**Work instructions:** Filter this data down to the lines that hold "spectrogram", and copy them.

**Input records:**
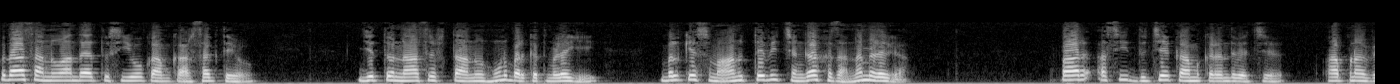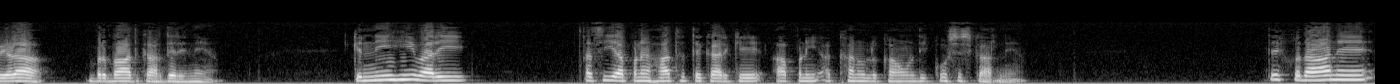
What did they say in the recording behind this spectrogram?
ਖੁਦਾ ਸਾਨੂੰ ਆਂਦਾ ਤੁਸੀਂ ਉਹ ਕੰਮ ਕਰ ਸਕਦੇ ਹੋ ਜਿੱਤੋਂ ਨਾ ਸਿਰਫ ਤੁਹਾਨੂੰ ਹੁਣ ਬਰਕਤ ਮਿਲੇਗੀ ਬਲਕਿ ਸਮਾਨ ਉੱਤੇ ਵੀ ਚੰਗਾ ਖਜ਼ਾਨਾ ਮਿਲੇਗਾ। ਪਰ ਅਸੀਂ ਦੂਜੇ ਕੰਮ ਕਰਨ ਦੇ ਵਿੱਚ ਆਪਣਾ ਵੇਲਾ ਬਰਬਾਦ ਕਰਦੇ ਰਹਿੰਦੇ ਹਾਂ। ਕਿੰਨੀ ਹੀ ਵਾਰੀ ਅਸੀਂ ਆਪਣੇ ਹੱਥ ਉੱਤੇ ਕਰਕੇ ਆਪਣੀ ਅੱਖਾਂ ਨੂੰ ਲੁਕਾਉਣ ਦੀ ਕੋਸ਼ਿਸ਼ ਕਰਨੇ ਆ ਤੇ ਖੁਦਾ ਨੇ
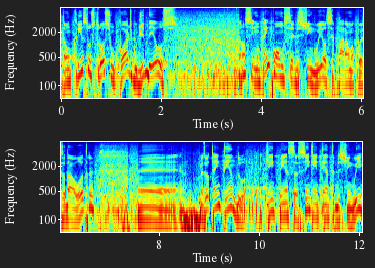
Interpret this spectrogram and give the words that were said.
Então Cristo nos trouxe um código de Deus. Então assim, não tem como você distinguir ou separar uma coisa da outra. É... Mas eu até entendo quem pensa assim, quem tenta distinguir.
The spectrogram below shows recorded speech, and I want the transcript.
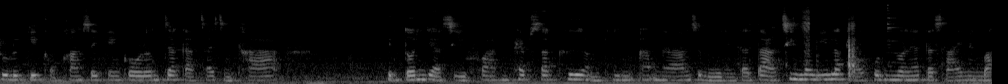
ธุรกิจของคังเซนเกงโกเริ่มจากการใช้สินค้า เป็นต้นยาสีฟัน แพบซักเครื่องครีมอาบน้ำสบู่อย่างต่างๆสิ่งเหล่านี้หลากหลายคนล้วนแล้วแต่ใช้แม่นบ่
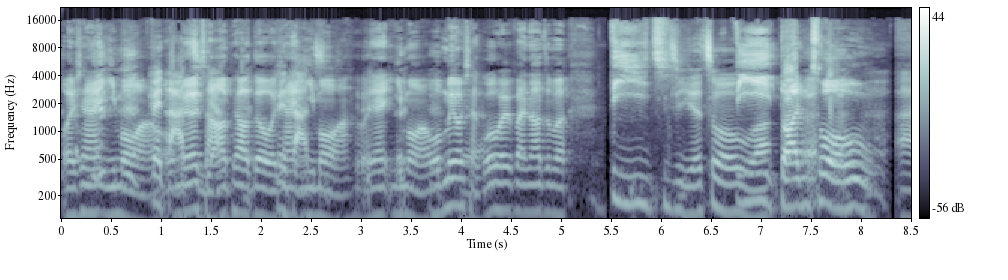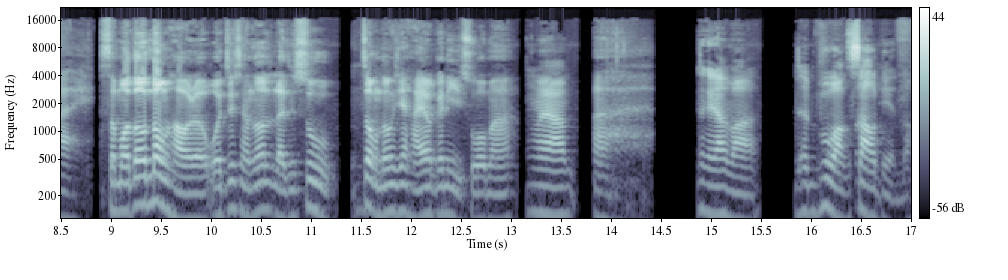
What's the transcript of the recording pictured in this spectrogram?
我现在 emo 啊，被打啊我没有抢到票对，我现在 emo 啊，我现在 emo 啊，我没有想过会犯到这么低自己的错误低啊！端错误，哎，什么都弄好了，我就想说人数这种东西还要跟你说吗？对啊，哎，那个叫什么？人不枉少年哦，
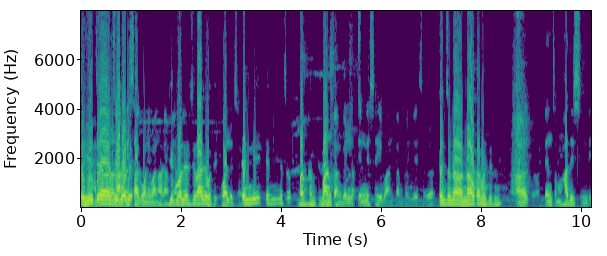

**Output for this task:**
What did they say in the recording behind this spectrogram?
Interpret this spectrogram and give the words that were said.
The spectrogram below shows recorded speech, and I want the transcript.
What's the transcript of the recording pictured in this spectrogram?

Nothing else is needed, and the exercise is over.